One of the biggest issues that plagued most budding young writers would be their disorganised thoughts. They would be everywhere…and I really mean EVERYWHERE.
Their thoughts are often jumbled and disorganised. Many students, who have little confidence in their writings, often take their teachers’ words either too seriously … or not seriously at all. Here are some of the more common ones that I had come across:
The Warped Time Machine
This common mistake often leaves many readers scratching their heads. Somehow, the student assumes that every reader is extremely intelligent and is able to either 1) read his/her thoughts or 2) fill in the blanks by themselves. When I interviewed one student on the rationale for writing like this, he replied, “I thought the examiners will know what will happen! There’s no need for me to fill in so many details!”

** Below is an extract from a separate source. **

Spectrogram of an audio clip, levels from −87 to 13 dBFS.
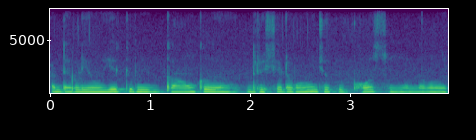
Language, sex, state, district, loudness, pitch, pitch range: Garhwali, female, Uttarakhand, Tehri Garhwal, -15 LUFS, 195 Hz, 190-200 Hz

The Explicit Information Provider
This particular student of mine would provide every single detail..to the end. It would start with her waking up in the morning before having her breakfast. After which, she would talk about how her family would be waiting for her at the car and so on.. by the time she got to the plot, it would be her third page.
The Scene Jumper
Imagine watching a movie. Within the first five minutes, the scene jumps to another scene without warning. This second scene has no relation to the first one and guess what, it returns to continue the initial scene. It then goes back and forth repeatedly with some cameos by some other unrelated ones. By the end of the movie, not only are you confused.. you have a splitting headache. This is what it’s like to read stories from students who write like these.
Why Mindmaps or Sequential Timelines don’t work…alone
Teachers would often use the mind maps or sequential timelines for students to draft out their thoughts and ideas. However, I find that most students struggle with basic mind maps or these time lines because they tend to write in words. While they may help in one way, they are best complemented with sketches and doodles to help them visualise details and ideas.
If you read my earlier articles on the different learning styles, you will realise that many students don’t process leaning in words. In fact, most of us process this information visually. In short, they visualise information in pictures.
Try Doodling a quick Storyboard to Accompany
One way to do it is to create an extremely quick storyboard with doodles and sketches to accompany the written words. It doesn’t have to be an elaborate sketch. In fact, stick figures may be all that they need. The doodling helps them to visualise things in their heads and clarify their views in their minds.
Storyboarding is a tool that is often and frequently used by moviemakers, animators and such. However, the true purpose of it is to help organize and focus a story. By having a visual representation of their thinking, the story board helps the student to stay on track before they lost focus and add/omit details that hampers the story lines.
This technique is so useful that once the general picture can be obtained, they can advance it by using them for paragraphs.
Hope this tip helps! Next week, we will be progressing to Reading.